All items are from the Door County Library’s newspaper archives, and they appear in the same form as they were first published, including misspellings and grammatical errors.
March 13, 1874
LOST HIS MONEY. – Peter Zenners, Register of Deeds, went to bed on Monday night, the 2d inst. With about $140.00, he avers, in greenbacks, enclosed in an envelope and lodged in his pocket. After a sound sleep he awoke in the morning to find his money had fled. He remained quiet for a day or two, hoping to detect the thief. One Peter Schiebel appeared to be spending more money for whiskey than his thrift would warrant him in possessing by honest means. He was accordingly arrested on Sunday last, and lodged in jail. At this writing (Thursday afternoon) he was on trial before Justice Dresser.
The attorneys inform us that unless some evidence is produced stronger than any yet offered his discharge is inevitable.
March 11, 1887
FORESTVILLE – Eight teachers were examined at the school house at the Corners on Saturday last. Some of them were novices at the business, but it was all the same as all of them failed to pass, some of them being teachers of many years experience. But then the questions were such as would puzzle even a college professor. One of two things will have to be done in the near future: Either school boards will have to pay a respectable price for teachers, or they will have to be satisfied with teachers of limited qualifications. Normal or college graduates certainly will not teach for $25 a month.
March 10, 1892
The bridge company began collecting toll on the bridge on Tuesday morning, the most of the travel coming that way now in preference to taking the ice.
Door County Democrat
March 14, 1903
The dog poisoner is again abroad and is causing death among the canines irrespective of breed or worth. Dogs have died in the streets and here and there all over the city, and the work of destruction is not confined to any particular part of the city, either. Among the first to pass in its checks was Ed. Acker’s young hound “Flirt.” Leathem Smith also lost his hound, Jerry Merrier a good dog, and several others, last but not least being L. M. Washburn’s store cat. Thos. H. Smith has a notice in this issue offering $100 reward for information leading to the conviction of the party that has been throwing the poison
Door County News
March 13, 1919
Ice Does Damage – Shoving ice has caused more or less damage to the bridge the past week or so and Alex Laurie has a crew of men out repairing the injury. This is the first time that the ice has shoved at this time of year and the field being such a large one the weight is almost irresistible when driven by a high wind. The piles under the bridge have in some places been moved to such an extent that the timbers have been pushed out of place.
Door County News
March 11, 1926

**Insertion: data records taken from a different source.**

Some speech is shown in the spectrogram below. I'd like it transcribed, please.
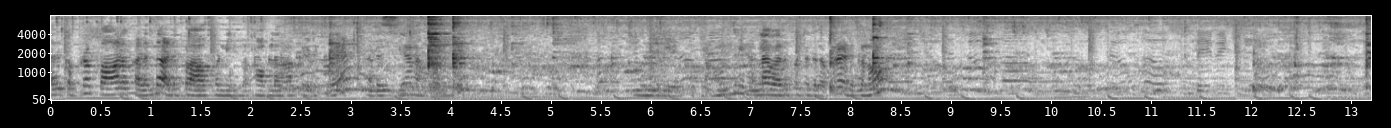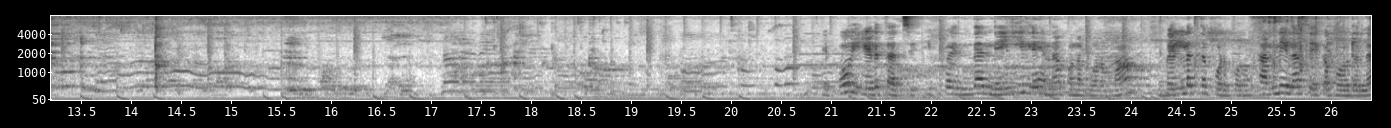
அதுக்கப்புறம் பாலை கலந்து அடுப்பை ஆஃப் பண்ணிடணும். அவ்வளோதான் எடுக்கிறேன் கடைசியாக நம்ம வந்து முந்திரி எடுத்துக்கலாம் முந்திரி நல்லா வறுப்பட்டதுக்கப்புறம் எடுக்கணும். இப்போ எடுத்தாச்சு. இப்போ இந்த நெய்யில என்ன பண்ண போறோம்னா வெள்ளத்தை போட போறோம். தண்ணியெல்லாம் சேர்க்க போறதில்ல.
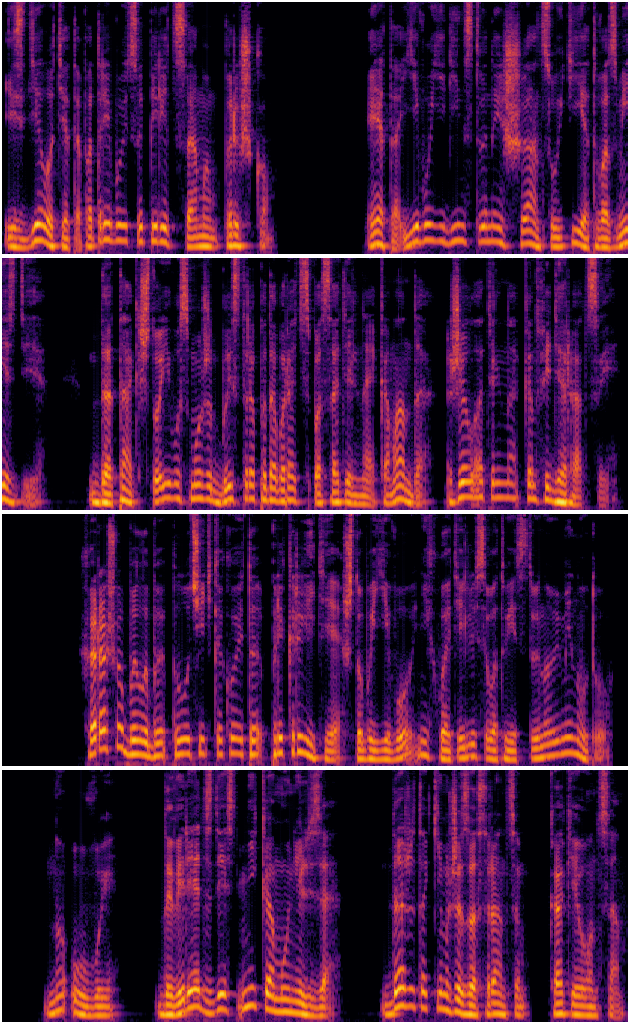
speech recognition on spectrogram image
и сделать это потребуется перед самым прыжком. Это его единственный шанс уйти от возмездия, да так, что его сможет быстро подобрать спасательная команда, желательно конфедерации. Хорошо было бы получить какое-то прикрытие, чтобы его не хватились в ответственную минуту. Но, увы, доверять здесь никому нельзя, даже таким же засранцам, как и он сам.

Door CountyReal EstateIn For Boom
There is an optimistic feeling among the real estate men, who are confident that the coming year will be one of the best ever experienced in Door county in the transfer of real estate, especially water front property.
According to reports published in outside papers the realty men who boomed the Florida property have turned their attention to Wisconsin and propose to bring the attention of the outside world to this region as a summer resort section as they did the Peninsula State as a winter resort region.

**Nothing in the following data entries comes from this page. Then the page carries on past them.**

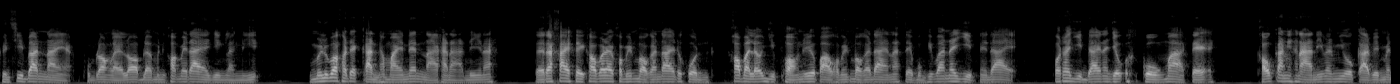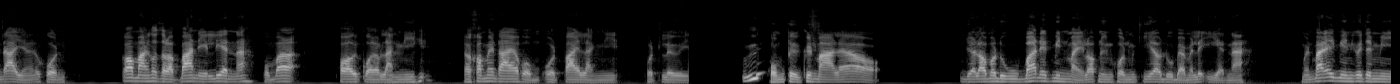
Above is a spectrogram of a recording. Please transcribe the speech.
คืนชีพด้านในอะผมลองหลายรอบแล้วมันเข้าไม่ได้จริงหลังนี้ ผมไม่รู้ว่าเขาจะกันทำไมแน่นหนาขนาดนี้นะ แต่ถ้าใครเคยเข้าไปได้คอมเมนต์บอกกันได้ทุกคน เข้าไปแล้วหยิบของได้หรือเปล่าคอมเมนต์บอกกันได้นะ แต่ผมคิดว่าน่าหยิบไม่ได้ เพราะถ้าหยิบได้น่าจะโกงมาก แต่เขากันขนาดนี้มันมีโอกาสเป็นไปได้อยู่นะทุกคน ก็ประมันคนสำหรับบ้านเอเลี่ยนนะ ผมว่าพอกว่าหลังนี้ แล้วเข้าไม่ได้ครับผม อดไปหลังนี้ อดเลยอุ๊ยผมตื่นขึ้นมาแล้ว เดี๋ยวเรามาดูบ้านเอดมินใหม่รอบหนึ่งคน เมื่อกี้เราดูแบบไม่ละเอียดนะ เหมือนบ้านเอดมินก็จะมี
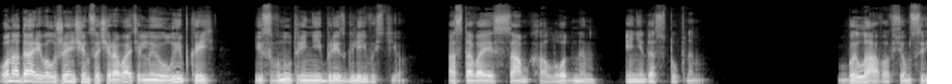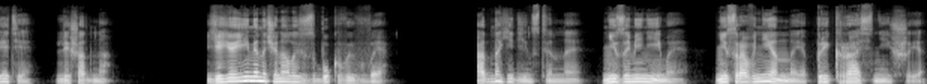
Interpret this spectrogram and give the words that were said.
Он одаривал женщин с очаровательной улыбкой и с внутренней брезгливостью, оставаясь сам холодным и недоступным. Была во всем свете лишь одна. Ее имя начиналось с буквы «В». Одна единственная, незаменимая, несравненная, прекраснейшая,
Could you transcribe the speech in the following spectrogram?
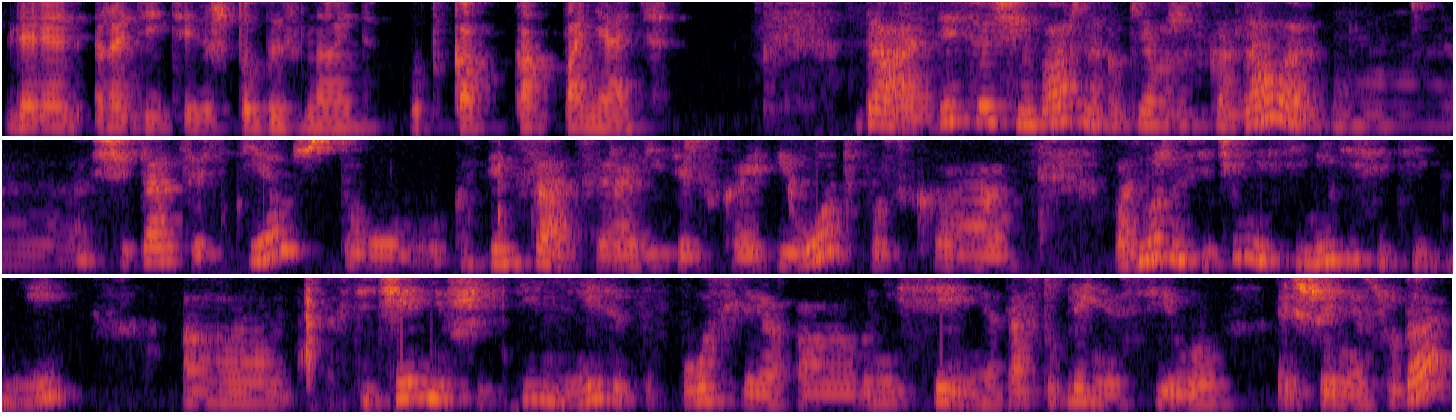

There has been several rumors in local circles during the past week or two concerning options that have been secured on desirable water frontage along the lake shore between Lily bay and North bay, as well as on the Green bay side of the peninsula. It is stated that prospectors have visited some of these sites on snow shoes, which is something out of the ordinary in the sale and inspection of real estate in this county.

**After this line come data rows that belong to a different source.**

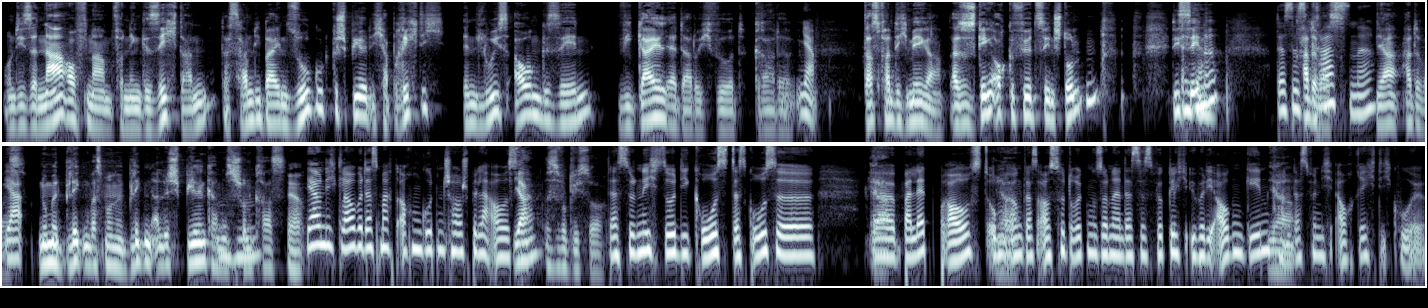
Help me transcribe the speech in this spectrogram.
Und diese Nahaufnahmen von den Gesichtern, das haben die beiden so gut gespielt. Ich habe richtig in Luis Augen gesehen, wie geil er dadurch wird gerade. ja, Das fand ich mega. Also es ging auch gefühlt zehn Stunden, die Szene. Das ist hatte krass, was. ne? Ja, hatte was. Ja. Nur mit Blicken, was man mit Blicken alles spielen kann, ist schon Mhm. krass. Ja. Ja, und ich glaube, das macht auch einen guten Schauspieler aus. Ja, Ne? das ist wirklich so. Dass du nicht so die groß, das große Ja. äh, Ballett brauchst, um Ja. irgendwas auszudrücken, sondern dass es wirklich über die Augen gehen kann. Ja. Das finde ich auch richtig cool.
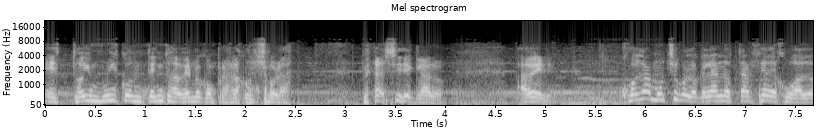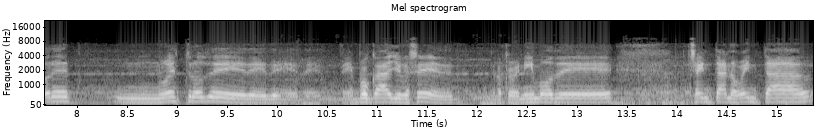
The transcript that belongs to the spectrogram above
estoy muy contento de haberme comprado la consola. Pero así de claro. A ver, juega mucho con lo que es la nostalgia de jugadores nuestros de, época, yo que sé, de los que venimos de 80, 90,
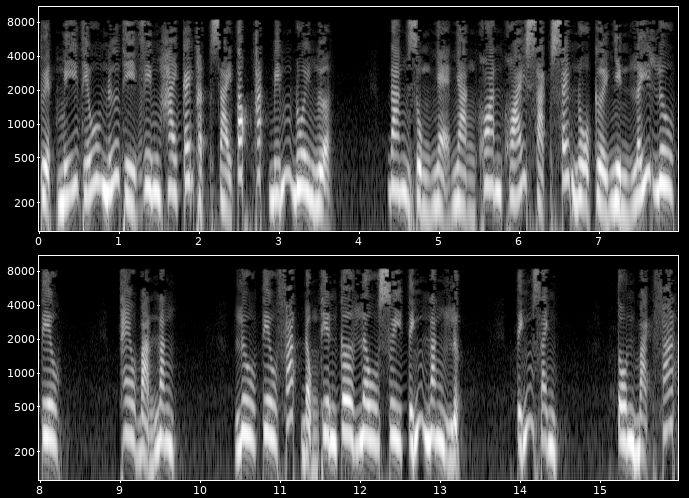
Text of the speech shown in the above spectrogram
Tuyệt mỹ thiếu nữ thì viêm hai cái thật dài tóc thắt bím đuôi ngựa. Đang dùng nhẹ nhàng khoan khoái sạch sẽ nụ cười nhìn lấy lưu tiêu. Theo bản năng, lưu tiêu phát động thiên cơ lâu suy tính năng lực. Tính danh, tôn bạch phát,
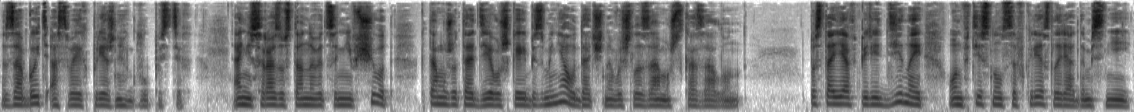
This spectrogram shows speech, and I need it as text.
забыть о своих прежних глупостях. Они сразу становятся не в счет, к тому же та девушка и без меня удачно вышла замуж, сказал он. Постояв перед Диной, он втиснулся в кресло рядом с ней.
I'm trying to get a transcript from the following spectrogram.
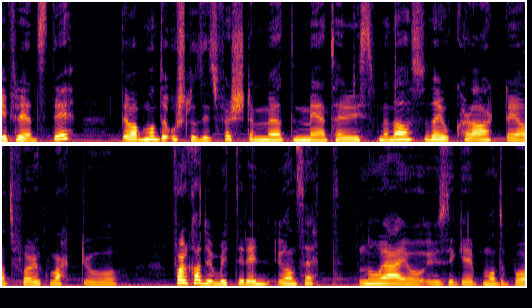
i fredstid. Det var på en måte Oslo sitt første møte med terrorisme da, så det er jo klart det at folk ble jo Folk hadde jo blitt redd uansett. Nå er jeg jo usikker på en måte på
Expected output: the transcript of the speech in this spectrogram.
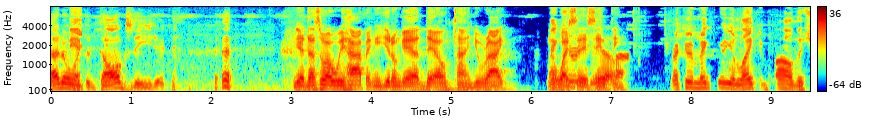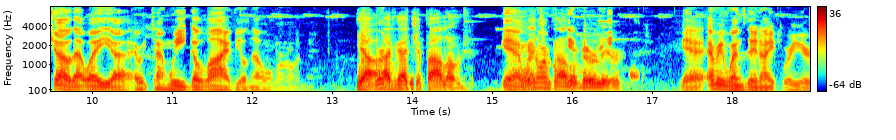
I don't want the dogs to eat it. Yeah, that's why we happen and you don't get there on time. You're right. My Make wife sure- said the same yeah. thing. Raccoon, make sure you like and follow the show. That way, uh, every time we go live, you'll know when we're on. Yeah, We're- I've got you followed. Yeah, I we're got you normally followed earlier. yeah every Wednesday night we're here.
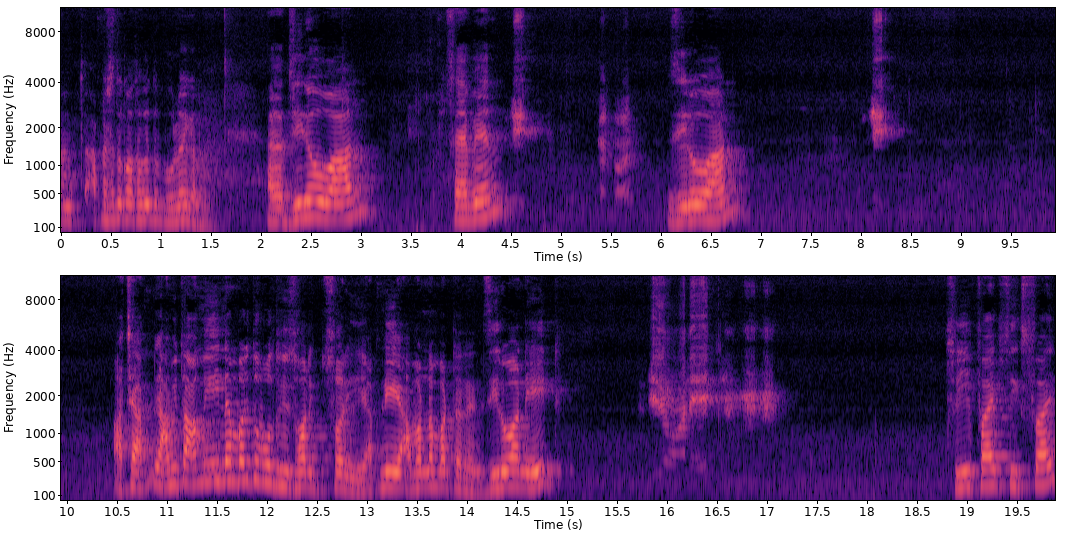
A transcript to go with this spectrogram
আমি আপনার সাথে কথা বলতে ভুল হয়ে গেলাম আচ্ছা zero one seven zero one আচ্ছা আপনি আমি তো আমি এই নাম্বারই তো বলতেছি সরি সরি আপনি আমার নাম্বারটা নেন zero one eight three five six five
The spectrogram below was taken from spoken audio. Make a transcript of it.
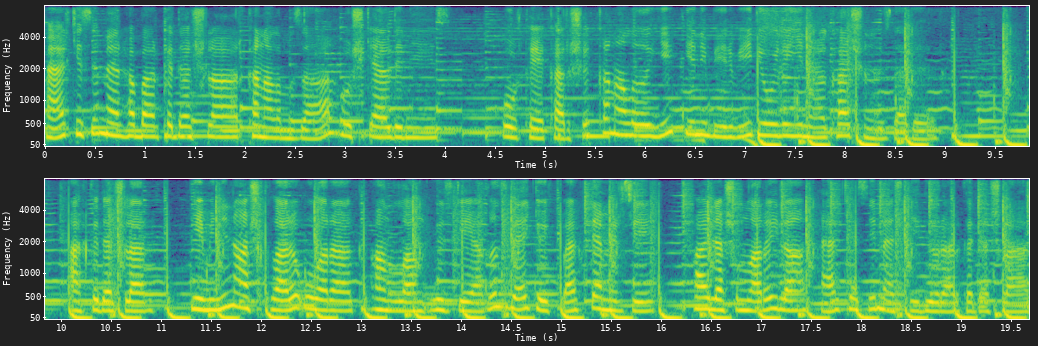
Herkese merhaba arkadaşlar. Kanalımıza hoş geldiniz. Ortaya Karışık kanalı yepyeni bir video ile yine karşınızdadır. Arkadaşlar, Geminin aşkları olarak anılan Özge Yağız ve Gökberk Demirci paylaşımlarıyla herkesi mest ediyor arkadaşlar.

The indications are that Door county is in for a boom in real estate sales the coming summer.
Door County News
March 3, 1938
FORESTVILLE BANK CEASES BUSINESS
Insured Deposits Will Be Returned 100 Percent
FORESTVILLE – The State Bank of Forestville closed its doors to business Thursday morning March 9, by order of the state banking commission, and W. H. Bastar, cashier, announced that all depositors will be paid off in full.
The affairs of the bank are now in the hands of the state banking commission and the date for final settlement has not yet been made. All depositors will be notified, however.
Organization of the bank took place on Sept. 7, 1909, with an authorized capital stock of $10,000. It came through the panic with little difficulty, but in 1934 was forced by the continued depression to reorganize on a stabilization basis. It had been operated in that manner ever since.